==== Entries supplied
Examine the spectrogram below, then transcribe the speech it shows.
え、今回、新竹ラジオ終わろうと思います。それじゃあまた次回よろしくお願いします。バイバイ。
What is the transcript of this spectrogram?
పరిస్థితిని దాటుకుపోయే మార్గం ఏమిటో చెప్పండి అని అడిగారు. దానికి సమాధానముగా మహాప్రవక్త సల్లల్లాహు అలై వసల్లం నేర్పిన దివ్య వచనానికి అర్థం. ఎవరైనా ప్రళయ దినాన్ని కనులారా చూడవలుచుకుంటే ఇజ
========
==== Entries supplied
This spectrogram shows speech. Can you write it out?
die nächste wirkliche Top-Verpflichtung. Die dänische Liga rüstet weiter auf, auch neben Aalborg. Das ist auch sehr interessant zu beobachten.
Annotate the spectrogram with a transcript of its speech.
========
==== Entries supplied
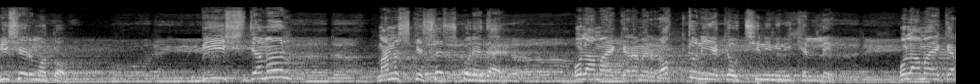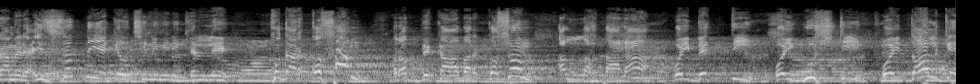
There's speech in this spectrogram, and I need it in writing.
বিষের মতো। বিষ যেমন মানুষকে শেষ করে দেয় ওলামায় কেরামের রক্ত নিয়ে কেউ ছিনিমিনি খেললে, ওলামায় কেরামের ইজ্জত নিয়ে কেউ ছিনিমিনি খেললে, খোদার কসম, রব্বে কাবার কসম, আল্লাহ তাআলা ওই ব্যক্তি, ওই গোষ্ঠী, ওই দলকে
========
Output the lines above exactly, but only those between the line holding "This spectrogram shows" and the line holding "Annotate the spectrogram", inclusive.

This spectrogram shows speech. Can you write it out?
die nächste wirkliche Top-Verpflichtung. Die dänische Liga rüstet weiter auf, auch neben Aalborg. Das ist auch sehr interessant zu beobachten.
Annotate the spectrogram with a transcript of its speech.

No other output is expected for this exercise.